Everyday menu items such as shrimp are contracted a year in
advance to guarantee stable pricing. Shrimp, farmed Atlantic
salmon, tilapia and catfish are Fish City's best-selling
In addition to managing rising seafood prices, satisfying
diners' growing appetite for the protein is a challenge for
restaurateurs. More than half of survey respondents cited
product availability as one of the three biggest challenges
they face; it was selected by the greatest number of
When asked what the biggest problem they encounter when
sourcing seafood, 31 percent of respondents picked product
availability; again, it was the respondents' top selection.
Procuring quality seafood is also a major concern. When
asked what they look for in a supplier, a convincing 87 percent
of respondents cite quality (up to three answers were
"Our biggest issue is keeping quality product in our house,"
says John Keener, founder and owner of Charleston Crab House,
with three restaurants in Charleston, S.C., and one in
Columbia, S.C. "I get quality in here first. I worry about
"It's getting harder and harder
to get [quality] seafood,"
Keener says the key to consistently procuring quality
seafood is finding reputable suppliers.
"Once I find them I stick with them," says Keener, who deals
with three to four brokers. "The key to the business is finding
good brokers because they find good suppliers, and you can
concentrate on serving food. If you don't trust your broker,
you need to find a new broker."
Sustainability and health
Sourcing seafood from sustainable resources, where the rate
of harvest doesn't exceed the rate
of regeneration, also
"I'm an avid supporter of using sustainable seafood and
local seafood," says Keener, who a few years ago removed
swordfish, mako shark and Chilean sea bass from his menu due to
He's not alone. Nearly half of survey respondents (47
percent) cite sustainability as one of the three biggest
challenges they face when sourcing seafood.
But only 9 percent of respondents say their customers worry
about sustainability. Nearly three-quarters of respondents (73
percent) say freshness and quality is a common concern among
their patrons, while 55 percent cite taste and 50 percent name
price (multiple answers selected).
Diners are also watching their waistlines, and that benefits
seafood, which is low in saturated fat and high in omega-3
fatty acids. More than one-third of respondents (36 percent)
say preparation is a common concern among their patrons, while
20 percent cite health and nutrition.
What's more, 37 percent of survey respondents are menuing
more seafood-topped salads, while
22 percent are offering less
Keener hasn't decreased his fried seafood selections, but on
Nov. 15 he's switching from hydrogenated oil to cottonseed
canola oil, a healthier option because it's free of trans fat
(see Newsline, p. 8). He says his customers are increasingly
"How I prepare and how I
handle seafood is the key to
making our customers happy," says Keener.
Shrimp, crab cakes (blue crab) and snow crab are Charleston
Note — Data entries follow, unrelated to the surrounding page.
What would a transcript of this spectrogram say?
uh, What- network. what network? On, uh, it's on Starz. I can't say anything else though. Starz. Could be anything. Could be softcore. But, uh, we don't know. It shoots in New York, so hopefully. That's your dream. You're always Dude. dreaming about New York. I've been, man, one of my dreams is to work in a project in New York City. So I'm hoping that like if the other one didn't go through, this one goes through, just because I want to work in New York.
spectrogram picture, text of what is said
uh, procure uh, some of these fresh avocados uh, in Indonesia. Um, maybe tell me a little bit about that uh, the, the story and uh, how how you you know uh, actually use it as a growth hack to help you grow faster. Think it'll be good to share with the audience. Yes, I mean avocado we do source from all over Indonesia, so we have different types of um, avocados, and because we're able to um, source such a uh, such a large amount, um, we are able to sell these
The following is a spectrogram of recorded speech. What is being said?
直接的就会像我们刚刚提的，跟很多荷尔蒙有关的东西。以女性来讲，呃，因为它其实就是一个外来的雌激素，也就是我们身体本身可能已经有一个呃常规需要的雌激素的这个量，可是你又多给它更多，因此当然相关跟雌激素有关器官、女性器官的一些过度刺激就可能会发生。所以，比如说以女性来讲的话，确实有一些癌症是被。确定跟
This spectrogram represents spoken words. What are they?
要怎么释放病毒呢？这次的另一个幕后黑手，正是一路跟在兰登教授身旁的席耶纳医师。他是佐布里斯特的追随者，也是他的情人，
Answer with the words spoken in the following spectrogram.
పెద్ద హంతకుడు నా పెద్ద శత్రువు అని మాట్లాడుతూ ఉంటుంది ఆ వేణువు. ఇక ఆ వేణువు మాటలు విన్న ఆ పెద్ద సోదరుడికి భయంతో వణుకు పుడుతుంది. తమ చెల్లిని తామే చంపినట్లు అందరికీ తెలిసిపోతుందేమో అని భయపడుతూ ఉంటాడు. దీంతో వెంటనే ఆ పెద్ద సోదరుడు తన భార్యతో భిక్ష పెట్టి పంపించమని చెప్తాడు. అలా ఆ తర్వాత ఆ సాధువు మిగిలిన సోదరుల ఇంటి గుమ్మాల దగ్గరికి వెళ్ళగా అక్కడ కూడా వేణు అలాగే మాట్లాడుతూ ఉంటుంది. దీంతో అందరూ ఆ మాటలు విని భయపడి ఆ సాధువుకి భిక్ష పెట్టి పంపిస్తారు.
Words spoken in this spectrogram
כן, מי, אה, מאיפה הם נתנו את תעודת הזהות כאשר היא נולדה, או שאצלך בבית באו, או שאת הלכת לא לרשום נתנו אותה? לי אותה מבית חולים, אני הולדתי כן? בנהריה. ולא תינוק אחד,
Crab's best-selling species.
In just the past six months, an increasing number of Fish
City's patrons are asking for the nutritional information of
its menu items, especially via the chain's Web site, says
Bayne. Fish City makes nutritional information available upon
request in each restaurant.
"We never used to get requests," says Bayne. "Now we get
This marks the 19th year SeaFood Business surveyed its
foodservice readers. The survey was mailed, faxed and e-mailed
to 2,000 SFB foodservice readers in September. A total of 190
surveys were returned, for a response
rate of 10 percent.
were analyzed by Diversified Business Communications'
market research staff.
Respondents comprise independent restaurateurs (64 percent),
chain restaurateurs (20 percent) and institutional operators
(16 percent) and represent a variety of concepts, including
dinnerhouse/casual dining (45 percent), white tablecloth (26
percent), cafeteria/institutional (12 percent), fast-casual (9
percent), quick service (3 percent) and other (5 percent). They
are located in the Northeast (34 percent), South/Caribbean (30
percent), West (23 percent) and Midwest (13 percent).
Most respondents (42 percent) reported annual sales of $1
million to $5 million, while 36 percent posted annual sales of
more than $5 million and 22 percent less than $1 million.
Associate Editor Steven Hedlund can be e-mailed at